### Work item
Give back the records below verbatim, please, but without a single image.

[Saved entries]
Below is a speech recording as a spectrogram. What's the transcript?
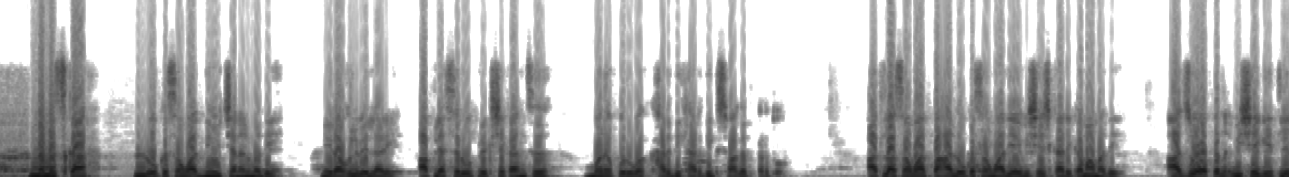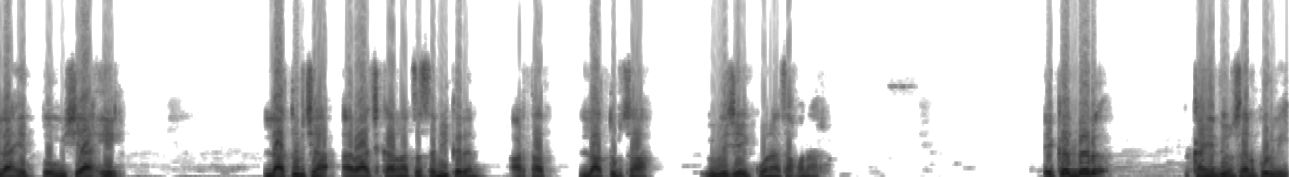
नमस्कार. लोकसंवाद न्यूज चॅनलमध्ये मी राहुल वेल्लाळे आपल्या सर्व प्रेक्षकांचं मनपूर्वक हार्दिक हार्दिक स्वागत करतो. आतला संवाद पहा लोकसंवाद या विशेष कार्यक्रमामध्ये. आज जो आपण विषय घेतलेला आहे तो विषय आहे लातूरच्या राजकारणाचं समीकरण अर्थात लातूरचा विजय कोणाचा होणार? एकंदर काही दिवसांपूर्वी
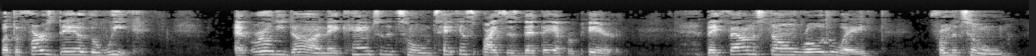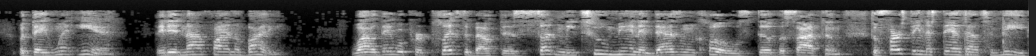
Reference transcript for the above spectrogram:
But the first day of the week, at early dawn, they came to the tomb, taking spices that they had prepared. They found the stone rolled away from the tomb, but they went in. They did not find the body. While they were perplexed about this, suddenly two men in dazzling clothes stood beside them. The first thing that stands out to me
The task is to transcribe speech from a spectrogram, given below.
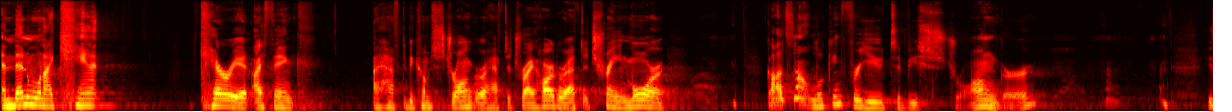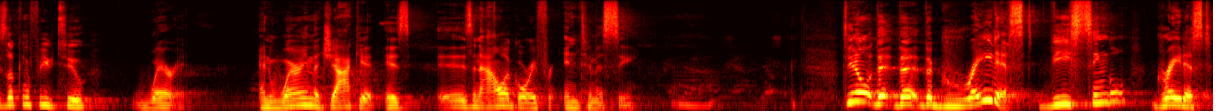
And then when I can't carry it, I think I have to become stronger, I have to try harder, I have to train more. God's not looking for you to be stronger. He's looking for you to wear it. And wearing the jacket is, is an allegory for intimacy. Do you know the, the, the greatest, the single greatest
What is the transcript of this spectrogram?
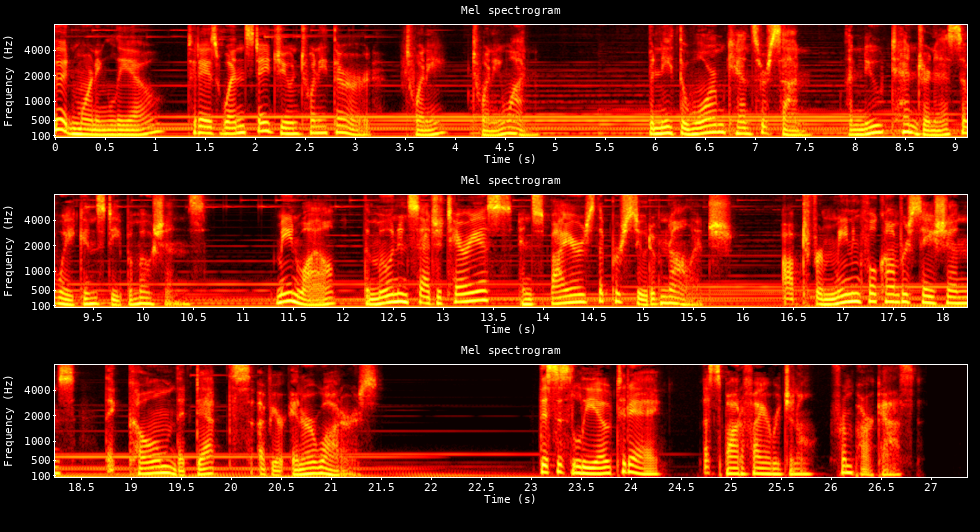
Good morning, Leo. Today is Wednesday, June 23rd, 2021. Beneath the warm Cancer sun, a new tenderness awakens deep emotions. Meanwhile, the moon in Sagittarius inspires the pursuit of knowledge. Opt for meaningful conversations that comb the depths of your inner waters. This is Leo Today, a Spotify original from Parcast.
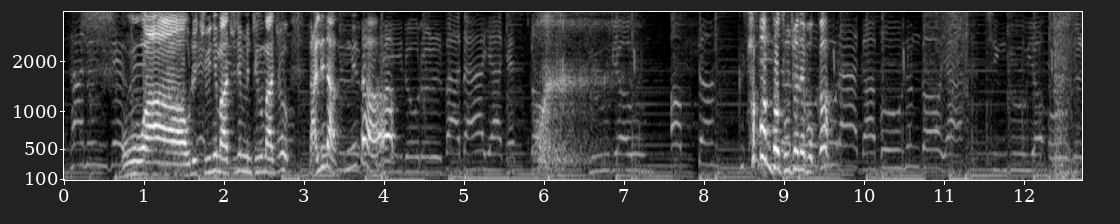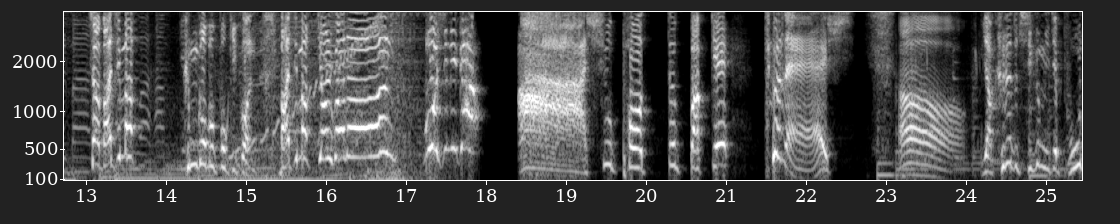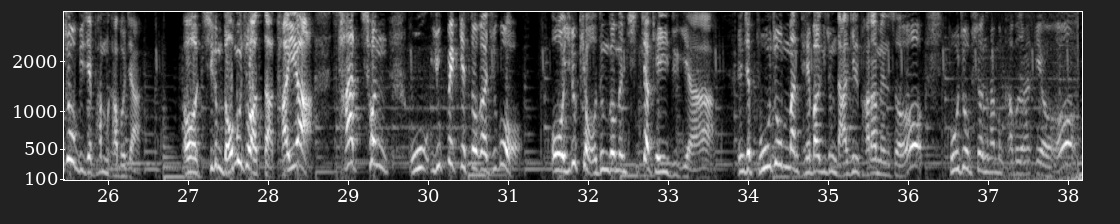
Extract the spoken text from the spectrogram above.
우와 우리 주인님 아주 지금 지금 아주 난리 났습니다. 한 번 더 도전해 볼까? 자 마지막 금거북 뽑기권. 마지막 결과는 무엇입니까? 아 슈퍼 뜻밖의 트래쉬 아 야 그래도 지금 이제 보조업 이제 한번 가보자. 어 지금 너무 좋았다. 다이아 4,600개 써가지고 어 이렇게 얻은 거면 진짜 개이득이야. 이제 보조업만 대박이 좀 나길 바라면서 보조 옵션을 한번 가보도록 할게요.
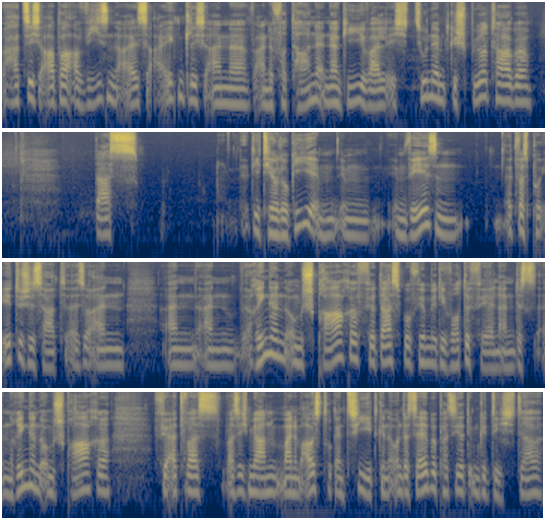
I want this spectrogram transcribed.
hat sich aber erwiesen als eigentlich eine, eine vertane Energie, weil ich zunehmend gespürt habe, dass die Theologie im, im, im Wesen etwas Poetisches hat, also ein, ein, ein Ringen um Sprache für das, wofür mir die Worte fehlen, ein, das, ein Ringen um Sprache für etwas, was sich mir an meinem Ausdruck entzieht. Genau, und dasselbe passiert im Gedicht. Da,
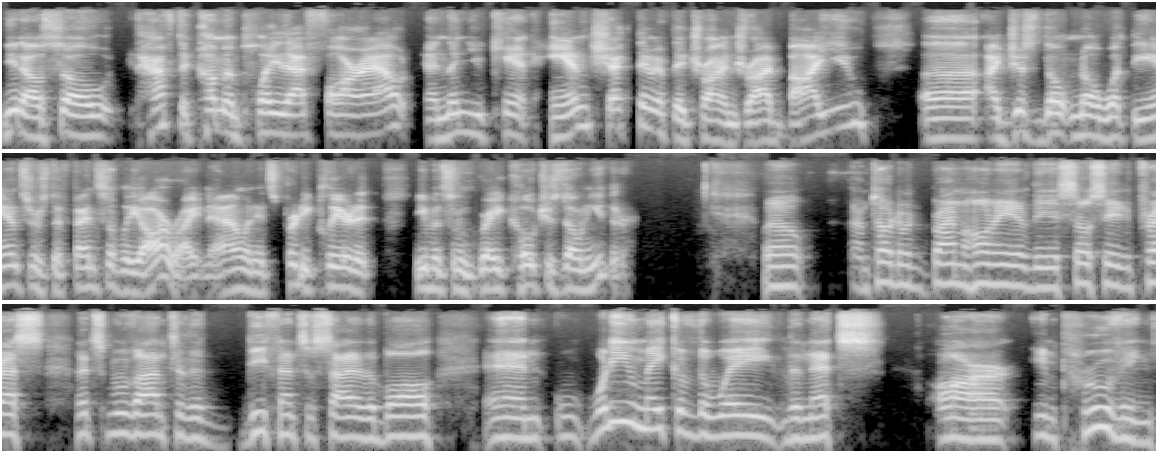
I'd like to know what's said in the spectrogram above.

### Exercise solution
Below is a speech recording as a spectrogram. What's the transcript?
नमस्कार. लोकसंवाद न्यूज चॅनलमध्ये मी राहुल वेल्लाळे आपल्या सर्व प्रेक्षकांचं मनपूर्वक हार्दिक हार्दिक स्वागत करतो. आतला संवाद पहा लोकसंवाद या विशेष कार्यक्रमामध्ये. आज जो आपण विषय घेतलेला आहे तो विषय आहे लातूरच्या राजकारणाचं समीकरण अर्थात लातूरचा विजय कोणाचा होणार? एकंदर काही दिवसांपूर्वी
Reference transcript for the above spectrogram:
But the first day of the week, at early dawn, they came to the tomb, taking spices that they had prepared. They found the stone rolled away from the tomb, but they went in. They did not find the body. While they were perplexed about this, suddenly two men in dazzling clothes stood beside them. The first thing that stands out to me
The task is to transcribe speech from a spectrogram, given below.
And then when I can't carry it, I think I have to become stronger, I have to try harder, I have to train more. God's not looking for you to be stronger. He's looking for you to wear it. And wearing the jacket is, is an allegory for intimacy. Do you know the, the, the greatest, the single greatest
What is the transcript of this spectrogram?
Good morning, Leo. Today is Wednesday, June 23rd, 2021. Beneath the warm Cancer sun, a new tenderness awakens deep emotions. Meanwhile, the moon in Sagittarius inspires the pursuit of knowledge. Opt for meaningful conversations that comb the depths of your inner waters. This is Leo Today, a Spotify original from Parcast.
Extract the spoken text from the spectrogram above.
우와 우리 주인님 아주 지금 지금 아주 난리 났습니다. 한 번 더 도전해 볼까? 자 마지막 금거북 뽑기권. 마지막 결과는 무엇입니까? 아 슈퍼 뜻밖의 트래쉬 아 야 그래도 지금 이제 보조업 이제 한번 가보자. 어 지금 너무 좋았다. 다이아 4,600개 써가지고 어 이렇게 얻은 거면 진짜 개이득이야. 이제 보조업만 대박이 좀 나길 바라면서 보조 옵션을 한번 가보도록 할게요.
I want this spectrogram transcribed.
hat sich aber erwiesen als eigentlich eine, eine vertane Energie, weil ich zunehmend gespürt habe, dass die Theologie im, im, im Wesen etwas Poetisches hat, also ein, ein, ein Ringen um Sprache für das, wofür mir die Worte fehlen, ein, das, ein Ringen um Sprache für etwas, was sich mir an meinem Ausdruck entzieht. Genau, und dasselbe passiert im Gedicht. Da,
I'd like to know what's said in the spectrogram above.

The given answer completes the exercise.